But how much of a raise will they get? That will all be worked out over the next few months and include discussions with the unions that represent these employees.

Will striking teachers get back pay?

Not according to district officials. After this story was published Friday, we asked for further clarification on this. We received this statement Saturday morning:

Superintendent Cordova understands that when teachers make the choice to strike, they are doing so to make a statement and bring attention to the importance of the issue at hand. Foregoing pay during the time that a teacher is not working is a challenging decision that no one makes lightly, and consequently, brings with it an impact that is intended to push for change.

DPS did not feel that it would be fair or appropriate to provide back pay to striking teachers when many others — including more than 40 percent of classroom teachers — chose to remain at work this week. However, DPS is working with the DCTA to offer all teachers the opportunity to attend a Saturday session to replace the professional development day that was cancelled in the days leading up to the strike. Any teacher who attends will be paid a day’s salary.

When will the new agreement go into effect? How long will it last?

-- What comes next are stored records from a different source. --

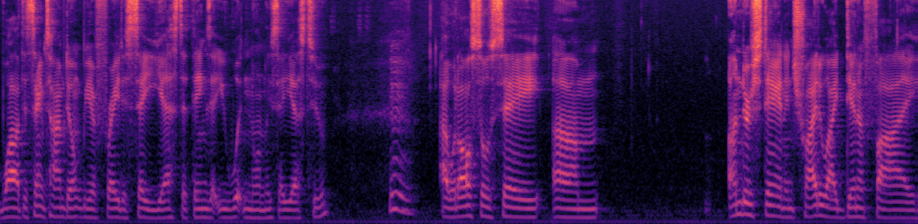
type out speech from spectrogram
while at the same time, don't be afraid to say yes to things that you wouldn't normally say yes to. Mm. I would also say um, understand and try to identify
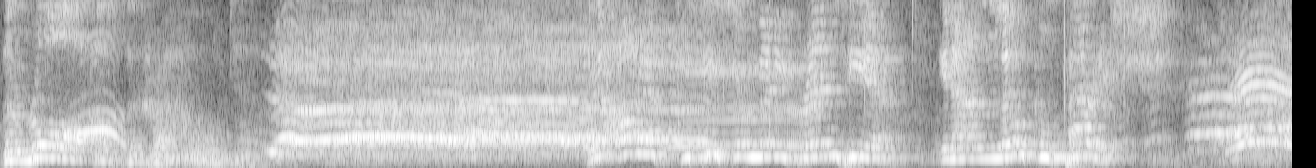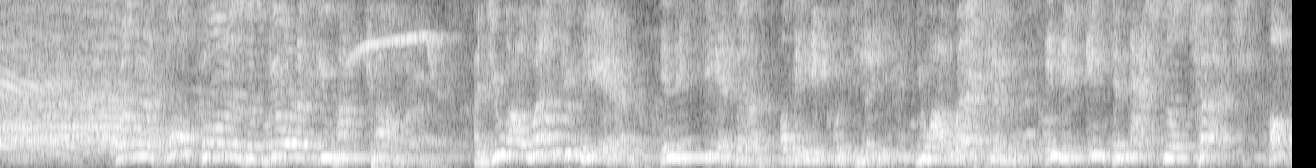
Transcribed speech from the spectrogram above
the roar of the crowd. We are honored to see so many friends here in our local parish. From the four corners of Europe you have come, and you are welcome here in this theatre of iniquity. You are welcome in this international church of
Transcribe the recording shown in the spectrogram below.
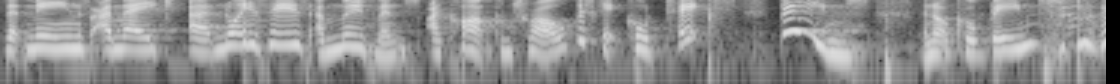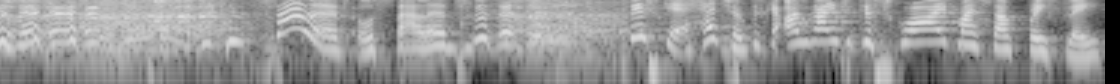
that means I make uh, noises and movements I can't control, biscuit, called tics, beans. They're not called beans. salad or salad. biscuit, hedgehog, biscuit. I'm going to describe myself briefly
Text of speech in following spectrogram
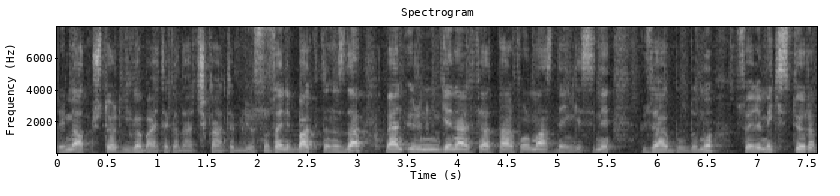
RAM'i 64 GB'a kadar çıkartabiliyorsunuz. Hani baktığınızda ben ürünün genel fiyat performans dengesini güzel bulduğumu söylemek istiyorum.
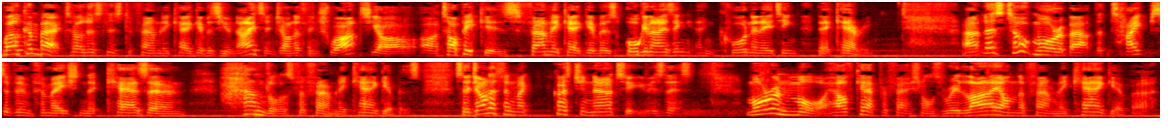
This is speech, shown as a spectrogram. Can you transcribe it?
Welcome back to our listeners to Family Caregivers Unite and Jonathan Schwartz. Your, our topic is family caregivers organizing and coordinating their caring. Uh, let's talk more about the types of information that CareZone handles for family caregivers. So, Jonathan, my question now to you is this. More and more healthcare professionals rely on the family caregiver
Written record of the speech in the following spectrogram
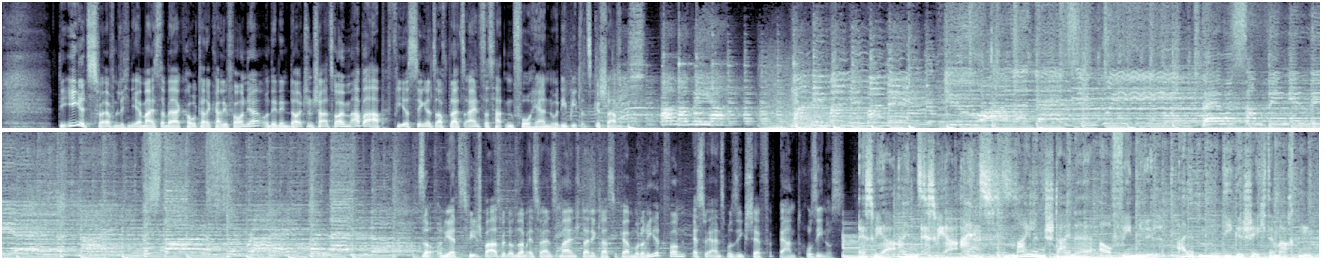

Assuming both sides ratify it, the new agreement technically (and retroactively) went into effect Jan. 19, the day after the old one expired. But educators won’t start receiving the new salaries, incentives, and bonuses negotiated under it until Aug. 1. The agreement expires Aug. 31, 2022.